DATA PROVIDED: Begin

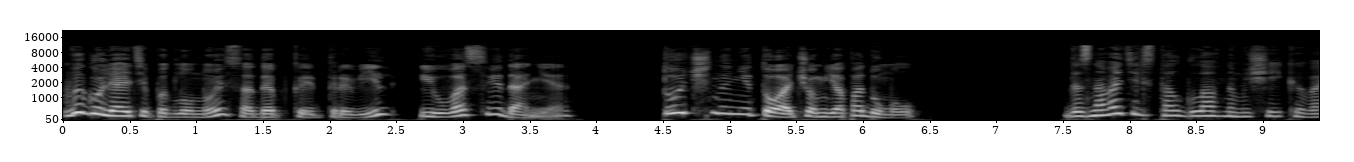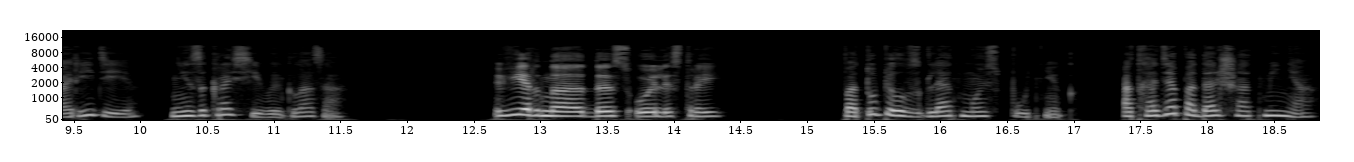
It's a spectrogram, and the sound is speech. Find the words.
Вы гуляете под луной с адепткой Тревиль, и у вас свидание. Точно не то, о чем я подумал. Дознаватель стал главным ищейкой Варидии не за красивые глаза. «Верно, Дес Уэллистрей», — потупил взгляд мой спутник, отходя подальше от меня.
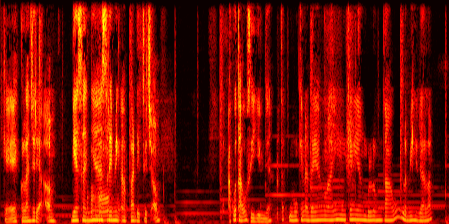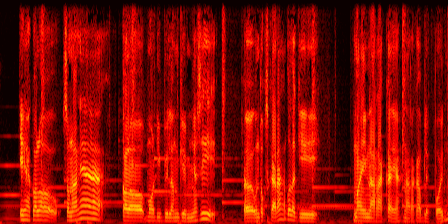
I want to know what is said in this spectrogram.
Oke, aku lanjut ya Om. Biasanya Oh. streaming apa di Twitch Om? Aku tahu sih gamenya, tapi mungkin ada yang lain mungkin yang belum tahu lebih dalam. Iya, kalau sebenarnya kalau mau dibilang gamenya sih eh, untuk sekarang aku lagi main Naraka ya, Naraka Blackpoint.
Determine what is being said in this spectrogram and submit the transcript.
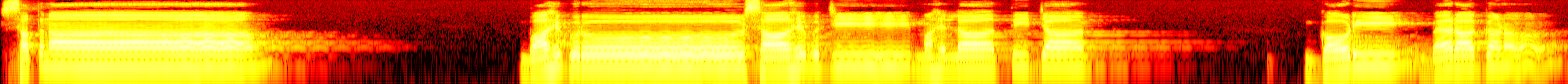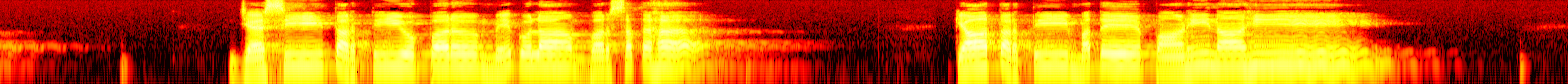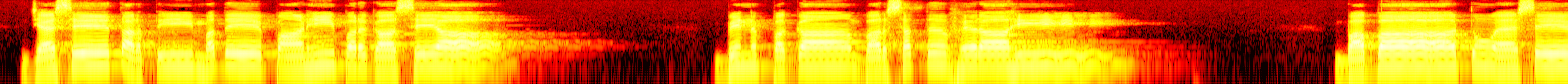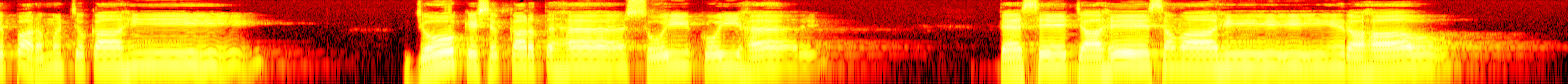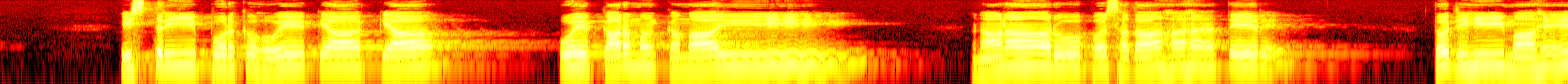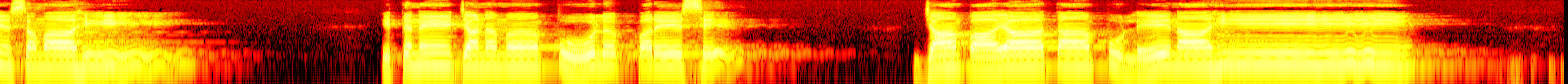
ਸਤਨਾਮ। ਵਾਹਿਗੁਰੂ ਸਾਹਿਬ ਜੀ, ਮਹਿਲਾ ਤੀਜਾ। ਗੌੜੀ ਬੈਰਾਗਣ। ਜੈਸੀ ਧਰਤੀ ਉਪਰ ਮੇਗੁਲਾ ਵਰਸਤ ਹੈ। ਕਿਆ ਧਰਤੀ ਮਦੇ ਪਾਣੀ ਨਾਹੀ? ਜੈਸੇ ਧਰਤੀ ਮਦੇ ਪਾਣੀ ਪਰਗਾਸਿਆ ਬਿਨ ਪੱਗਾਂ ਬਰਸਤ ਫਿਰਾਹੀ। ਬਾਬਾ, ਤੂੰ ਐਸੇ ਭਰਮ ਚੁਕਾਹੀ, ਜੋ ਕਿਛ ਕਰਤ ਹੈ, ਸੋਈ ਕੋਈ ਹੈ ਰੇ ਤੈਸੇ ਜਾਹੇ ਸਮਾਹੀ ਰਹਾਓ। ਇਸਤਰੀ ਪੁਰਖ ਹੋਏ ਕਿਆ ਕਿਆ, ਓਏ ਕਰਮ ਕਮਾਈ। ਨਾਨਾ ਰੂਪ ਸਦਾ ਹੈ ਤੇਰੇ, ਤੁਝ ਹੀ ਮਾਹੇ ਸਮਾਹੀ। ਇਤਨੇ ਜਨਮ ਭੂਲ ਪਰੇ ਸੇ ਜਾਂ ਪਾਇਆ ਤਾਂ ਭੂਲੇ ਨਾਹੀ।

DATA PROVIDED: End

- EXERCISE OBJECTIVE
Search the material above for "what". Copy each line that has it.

- ANSWER TO THIS TASK
I want to know what is said in this spectrogram.
Determine what is being said in this spectrogram and submit the transcript.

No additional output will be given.